- Required work: Task for the records below: please copy exactly, and only, the lines from the one containing "Transcribed speech from this spectrogram" to the last line, both included, leaving out the pictures.

- Data for this exercise:
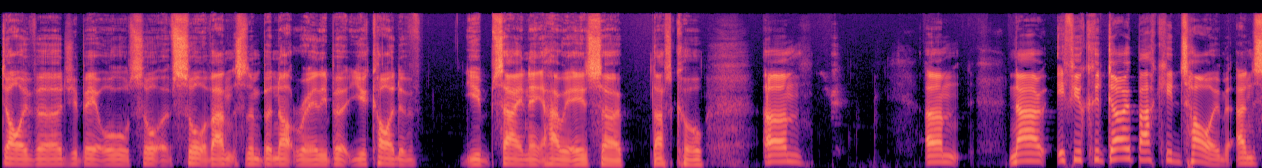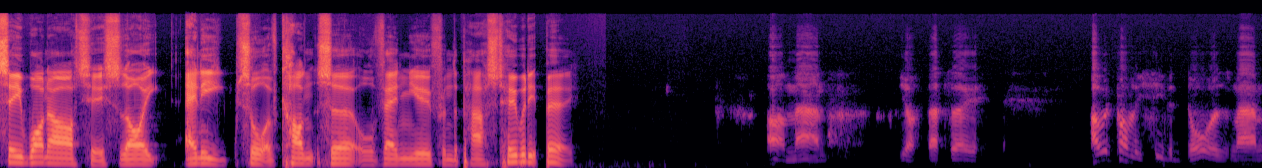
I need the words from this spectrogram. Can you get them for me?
diverge a bit or sort of sort of answer them, but not really. But you kind of you saying it how it is, so that's cool. Um, um, now, if you could go back in time and see one artist, like any sort of concert or venue from the past, who would it be? Oh man, yeah, that's a. I would probably see the Doors, man.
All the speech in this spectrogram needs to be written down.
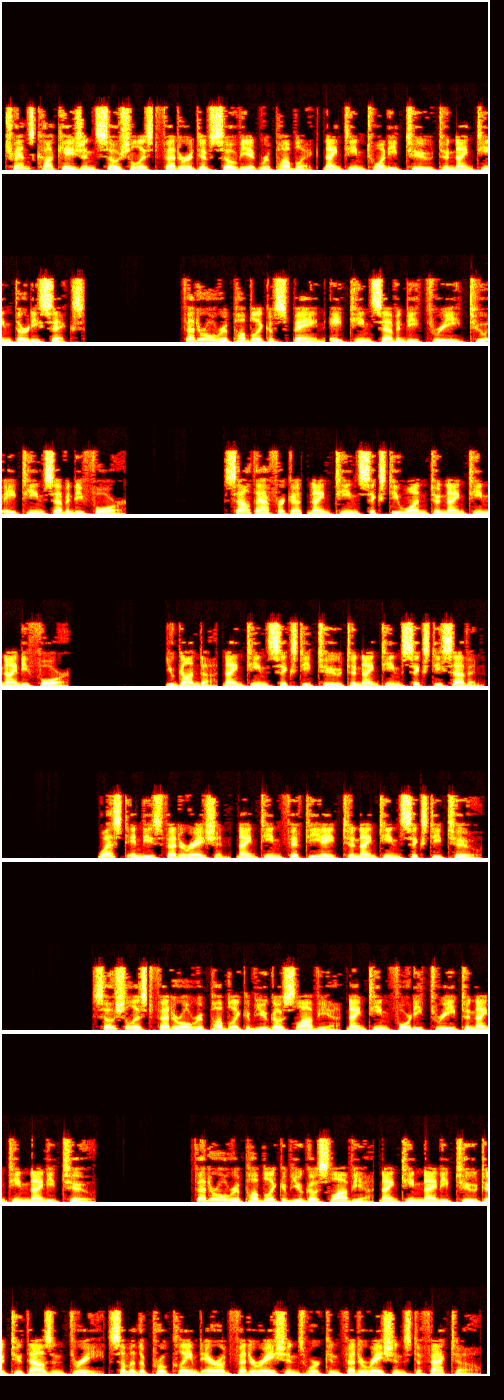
Transcaucasian Socialist Federative Soviet Republic 1922 to 1936 Federal Republic of Spain 1873 to 1874 South Africa 1961 to 1994 Uganda 1962 to 1967 West Indies Federation 1958 to 1962 Socialist Federal Republic of Yugoslavia 1943 to 1992 Federal Republic of Yugoslavia 1992 to 2003 Some of the proclaimed Arab federations were confederations de facto.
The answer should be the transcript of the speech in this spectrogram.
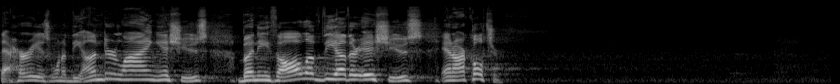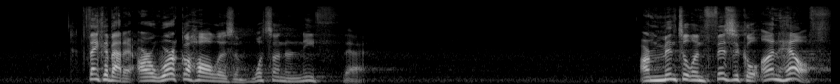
that hurry is one of the underlying issues beneath all of the other issues in our culture. Think about it our workaholism, what's underneath that? Our mental and physical unhealth,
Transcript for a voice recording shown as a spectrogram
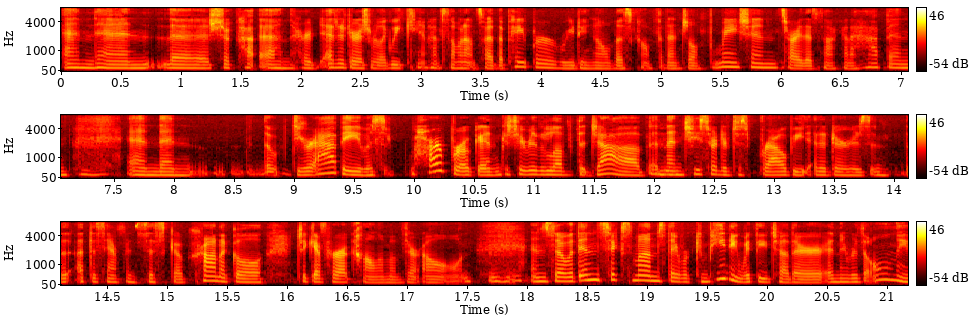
And then the Chicago, and her editors were like, "We can't have someone outside the paper reading all this confidential information. Sorry, that's not going to happen." Mm-hmm. And then the dear Abby was heartbroken because she really loved the job, and then mm-hmm. she sort of just browbeat editors in the, at the San Francisco Chronicle to give her a column of their own. Mm-hmm. And so within six months, they were competing with each other, and they were the only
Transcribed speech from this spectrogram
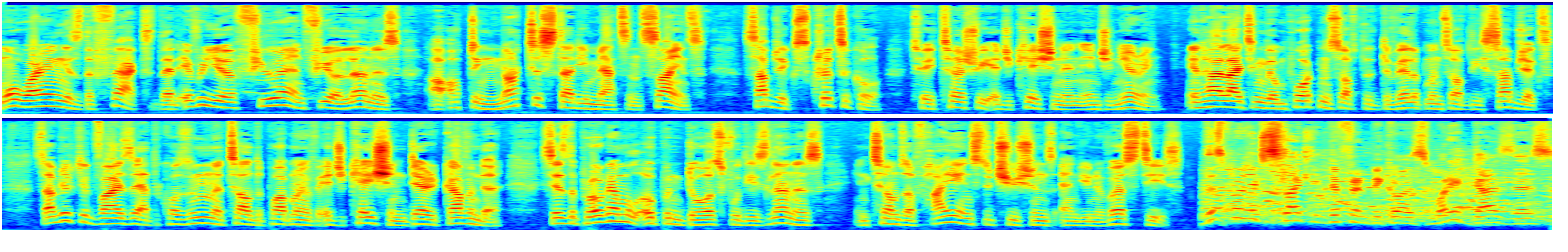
more worrying is the fact that every year fewer and fewer learners are opting not to study maths and science, subjects critical to a tertiary education in engineering. In highlighting the importance of the development of these subjects, subject advisor at the KwaZulu-Natal Department of Education, Derek Govender, says the program will open doors for these learners in terms of higher institutions and universities. This project is slightly different because what it does is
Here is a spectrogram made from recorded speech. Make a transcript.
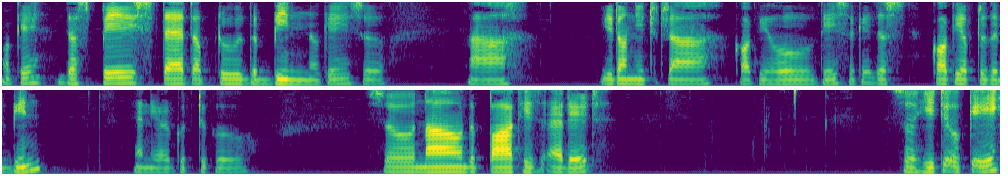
Okay just paste that up to the bin okay? So uh, you don't need to copy whole this okay? Just copy up to the bin and you're good to go. So now the path is added. So hit ok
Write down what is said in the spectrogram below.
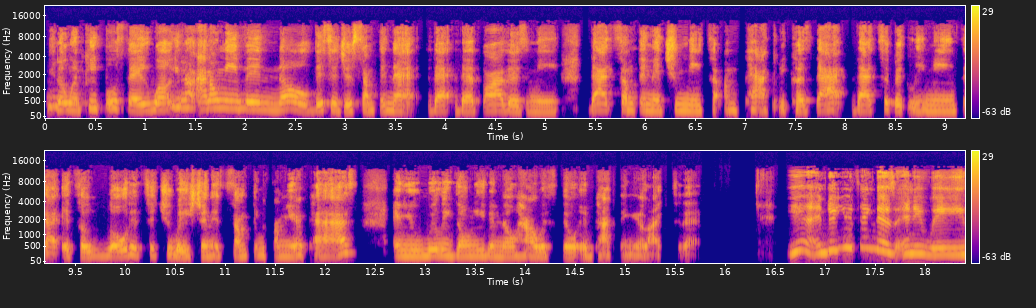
you know when people say well you know i don't even know this is just something that that that bothers me that's something that you need to unpack because that that typically means that it's a loaded situation it's something from your past and you really don't even know how it's still impacting your life today yeah. And do you think there's any way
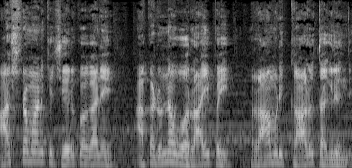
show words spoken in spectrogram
ఆశ్రమానికి చేరుకోగానే అక్కడున్న ఓ రాయిపై రాముడి కాలు తగిలింది.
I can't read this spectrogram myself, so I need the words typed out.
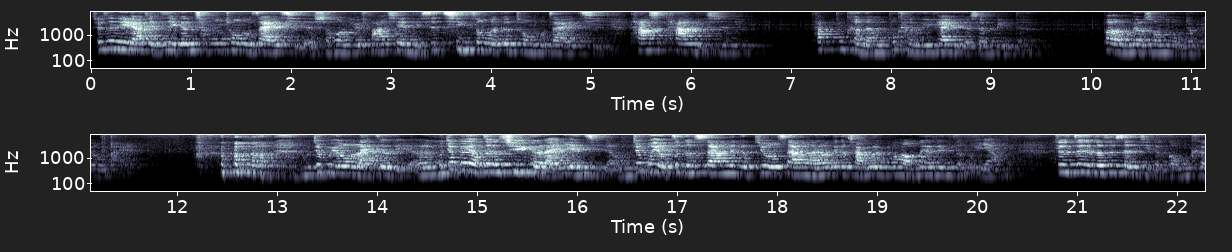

- Response to the task:
Transcribed speech from this spectrogram
more worrying is the fact that every year fewer and fewer learners are opting not to study maths and science, subjects critical to a tertiary education in engineering. In highlighting the importance of the development of these subjects, subject advisor at the KwaZulu-Natal Department of Education, Derek Govender, says the program will open doors for these learners in terms of higher institutions and universities. This project is slightly different because what it does is
Here is a spectrogram made from recorded speech. Make a transcript.
Okay just paste that up to the bin okay? So uh, you don't need to copy whole this okay? Just copy up to the bin and you're good to go. So now the path is added. So hit ok
Write down what is said in the spectrogram below.
you know when people say well you know i don't even know this is just something that that that bothers me that's something that you need to unpack because that that typically means that it's a loaded situation it's something from your past and you really don't even know how it's still impacting your life today yeah. And do you think there's any way
show words spoken in spectrogram
ఆశ్రమానికి చేరుకోగానే అక్కడున్న ఓ రాయిపై రాముడి కాలు తగిలింది.
I can't read this spectrogram myself, so I need the words typed out.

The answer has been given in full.